Of course, personal strength doesn’t just come from hearing the experiences of ancestors and parents, but from genetic learning. The weather in Ukraine is extreme. There may be an average summer temperature mid-twenties but in January that average drops to minus five degrees.  In 2012 it dropped to minus thirty. That is cold!

Last night Sasha and I went out with Stanislas, her father, who kindly shared a small bottle of fabulous Georgian artisan cognac. I rarely drink but it was well worth making an exception. I mention this only because I was grateful for the fortitude it gave me while we stood waited for our taxi as the temperature dropped to a crisp minus nine.

They may just be numbers but from a soft southern english perspective living with these weather extremes brings strength.

However, there are changes. Over the last dozen years or so the internet has opened the world to everyone and that includes all the post-Russian states. What was hidden is now clear and the effect is pervasive.

I can walk around Kiev and, if I wasn’t a vegetarian, I could eat at one of many McDonalds and it is far harder to find Ukrainian food than a pizza or sushi. Chanel and Prada are in the shops and international TV stations are easily available.

I wonder what impact this will have on the culture and the people?

Sasha and I first knew of each other over 5 years ago and like many couples it was an introduction through internet dating. We met, we wrote daily, and we kept on meeting. What I remember from those dating times, however, were the huge numbers of women on the site all looking for western relationships. I was even more surprised how many wanted to meet with me.

If I was a Minister in the Ukraine government I would be very worried. The women were the cream of a generation. They were academically highly qualified. Sasha, for example, has both a Bachelor and Masters degree. They worked in law and other professional roles. These women are the ones that hold the core values of the society, yet still they want to leave.

Maybe it is not just the lure of the West but the inability of their men to adapt to the change.
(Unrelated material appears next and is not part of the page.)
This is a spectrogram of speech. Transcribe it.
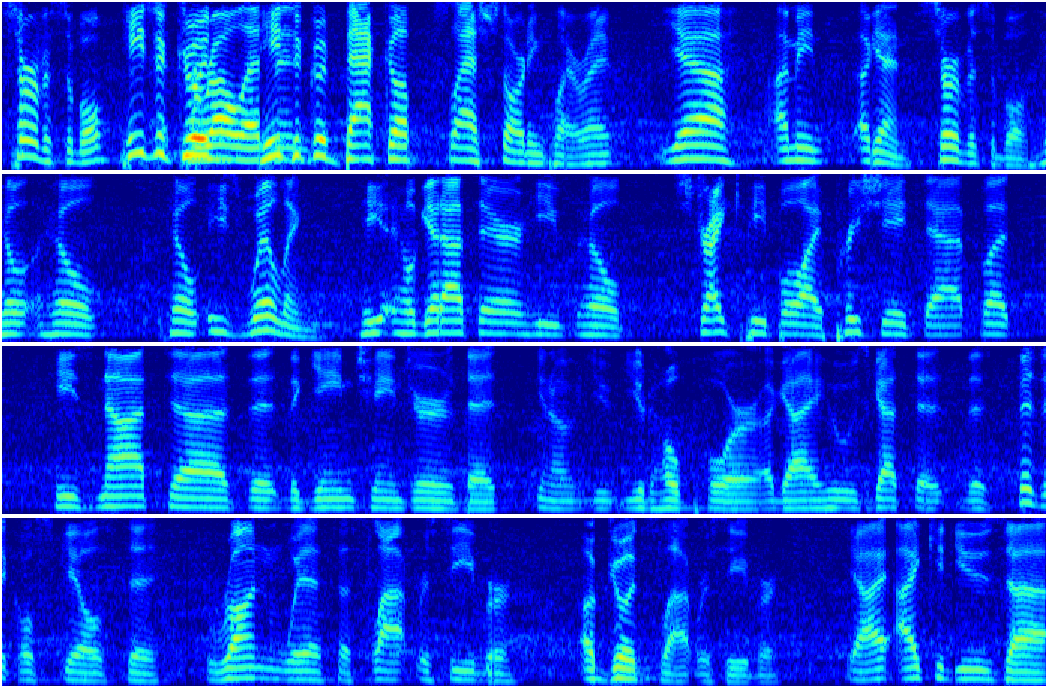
serviceable. He's a good he's a good backup slash starting player, right? Yeah, I mean, again, serviceable. He'll he'll he'll he's willing. He he'll get out there. He he'll strike people. I appreciate that, but he's not uh, the the game changer that you know you, you'd hope for. A guy who's got the the physical skills to run with a slot receiver, a good slot receiver. Yeah, I, I could use. Uh,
Since 1950 the average life expectancy of Ukrainian men has not changed from 66 years (in Russia it is 64.7 years) while over the same period for UK men it has increased from 68 to 79. The Swiss at 81.3 years live the longest. In a morbid league table of life expectancy Ukraine is currently 120th. Alcohol is a significant cause of death among Ukrainian men and over 50% of deaths are from coronary heart disease.
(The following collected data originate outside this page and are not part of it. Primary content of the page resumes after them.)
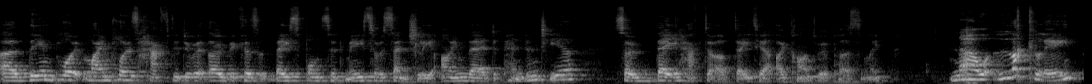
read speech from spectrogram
Uh, the employ my employers have to do it though because they sponsored me. So essentially I'm their dependent here. So they have to update it. I can't do it personally. Now, luckily,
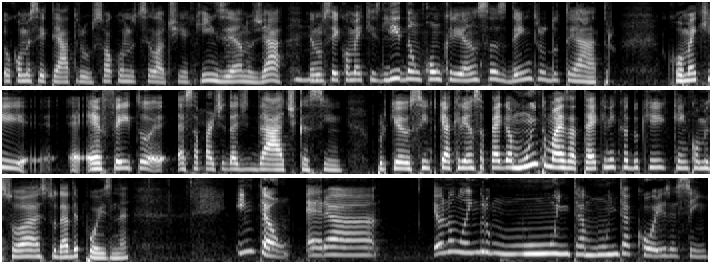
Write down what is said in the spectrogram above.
eu, comecei teatro só quando, sei lá, eu tinha 15 anos já, eu não sei como é que lidam com crianças dentro do teatro. Como é que é, é feito essa parte da didática, assim? Porque eu sinto que a criança pega muito mais a técnica do que quem começou a estudar depois, né? Então, era. Eu não lembro muita, muita coisa, assim.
For now, why Ukrainian women want to leave for westerners is someone else’s problem. For me I will be forever grateful, and for whatever reason, Sasha has chosen me, and I am very, very happy that she has.

She has the inner strength, inner beauty, and intelligence of many Ukrainian women. She is also beautiful, again a national trait. Think I am bragging? I don’t always agree with the Daily Mail in its reporting but in 2012 they were spot on with a piece that started: Kiev is ‘without a doubt, home to the world’s most beautiful women’.